Saturday, 12 April 2014
#CBR6 Book 29: "The Masque of the Black Tulip" by Lauren Willig
Rating: 4 stars
This is the second book in The Pink Carnation series, with events following on pretty much directly from the end of The Secret History of the Pink Carnation. If you want to avoid spoilers for the first book, you should probably skip this review for now.
Eloise Kelly has discovered the secret identity of the elusive British spy known as the Pink Carnation, but wants to discover more about the gentleman spies of the Napoleonic era. She goes with Colin Selwick to his country house, to search through the library archives there, and discovers new information about the unmasking of the deadly and dangerous French spy, the Black Tulip.
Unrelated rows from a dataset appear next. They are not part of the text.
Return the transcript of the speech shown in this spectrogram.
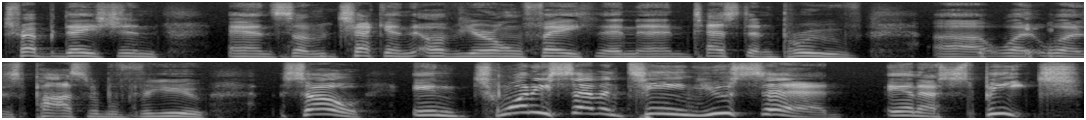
trepidation and some checking of your own faith and, and test and prove uh, what was possible for you. So in 2017, you said in a speech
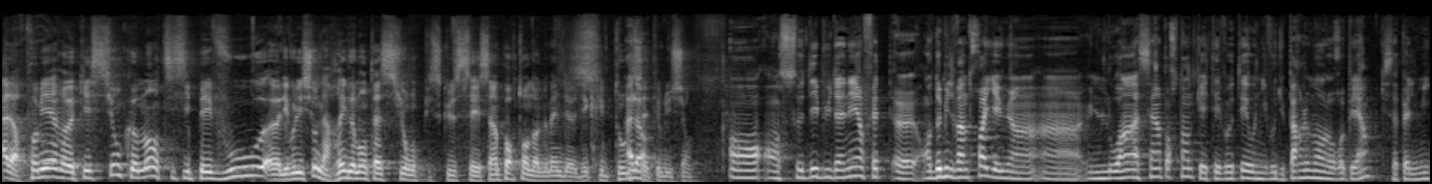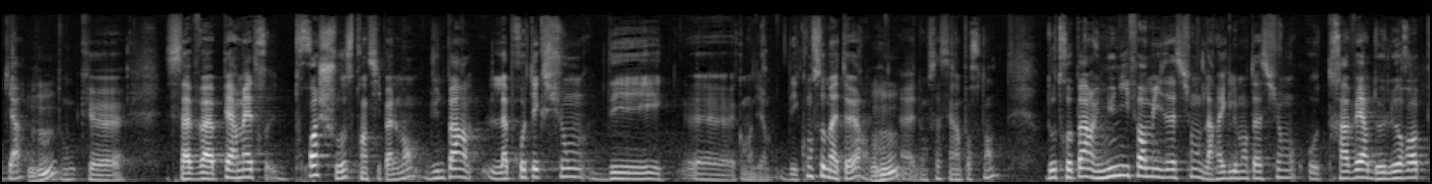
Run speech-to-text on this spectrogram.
Alors, première euh, question, comment anticipez-vous l'évolution de la réglementation, puisque c'est important dans le domaine des cryptos, cette évolution? En, ce début d'année, en fait, en 2023, il y a eu une loi assez importante qui a été votée au niveau du Parlement européen, qui s'appelle MICA. Mhm. Donc, ça va permettre trois choses principalement. D'une part, la protection des, euh, comment dire, des consommateurs, mhm. euh, donc ça c'est important. D'autre part, une uniformisation de la réglementation au travers de l'Europe,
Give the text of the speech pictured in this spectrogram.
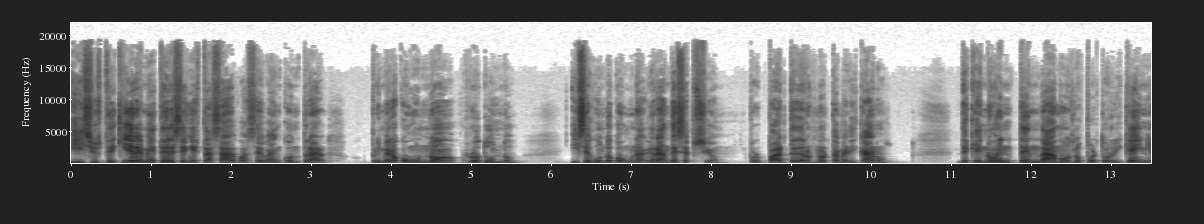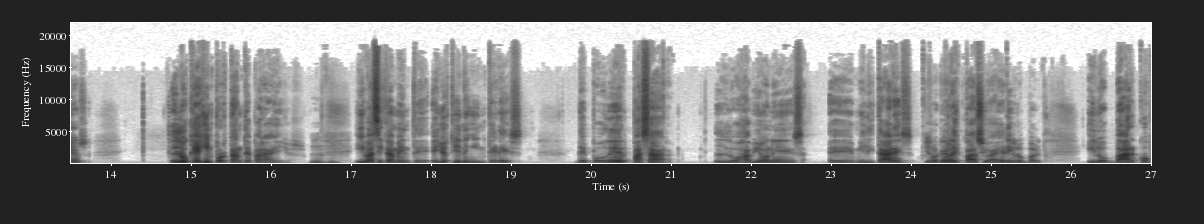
Y si usted quiere meterse en estas aguas, se va a encontrar primero con un no rotundo y segundo con una gran decepción por parte de los norteamericanos de que no entendamos los puertorriqueños lo que es importante para ellos. Y básicamente ellos tienen interés de poder pasar los aviones eh, militares por el espacio aéreo. Y los barcos y los barcos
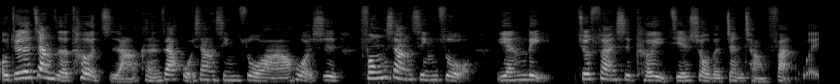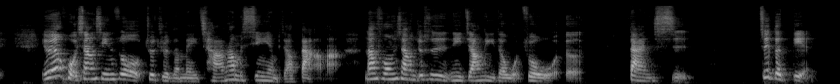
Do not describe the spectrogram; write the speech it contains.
我觉得这样子的特质啊，可能在火象星座啊，或者是风象星座眼里，就算是可以接受的正常范围。因为火象星座就觉得没差，他们心眼比较大嘛。那风象就是你讲你的，我做我的，但是这个点。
Lady Henrietta Selwick has grown up knowing that her brother was the dashing Purple Gentian and has always wanted to get involved with the war effort against Napoleon, to the strident objections of her entire family. Now, keeping up a correspondence with the Pink Carnation in France, she sees her chance to help capture the Black Tulip, rumoured to be coming to London. Miles Dorrington, her brother's best friend, who she's known all her life, has also been tasked by the War Office to try to uncover the identity of the French agent. To track the suspected spy, he has to frequent the various ballrooms of London, which he finds rather tedious. He did, however, also promise his best friend that he'd watch out for Henrietta and scare unsuitable gentlemen away from her.
Miles and Henrietta decipher secret messages, follow suspicious suspects, attend balls and do their best to uncover the true identity of the French assassin, while fighting their feelings for the other. Neither is entirely sure how they ended up madly in love with a person they've known for most of their lives. Of course, neither realises that they're both in terrible danger, as they are on the list of people the Black Tulip has come to London to investigate, due to their closeness to the Purple Gentian.
While the framing device of Eloise, the American grad student researching all the various British spies for her doctoral thesis was enjoyable enough in the first book, it grated a bit more in this book, especially as Lauren Willig tends to switch back to the present day and Eloise's not really all that interesting life every time something really tense and exciting happens in the historical narrative. Eloise finds herself quite attracted to Colin, and after being dragged to a party at a clearly deeply jealous neighbour's, starts to wonder if he may be returning her feelings, at least to a certain extent. Her insecure internal narrative is so much less exciting than the friends developing into lovers and trying their best to keep up with the other spies in the series back in 1803. In future books, if the trend continues, I suspect I'll want to shake Eloise quite frequently, and be annoyed when I have to read about her rather than the Pink Carnation and the other 19th Century spies and their associates. Still, a fun and enjoyable story. I can see why the books have such a following.
Crossposted on Cannonball Read.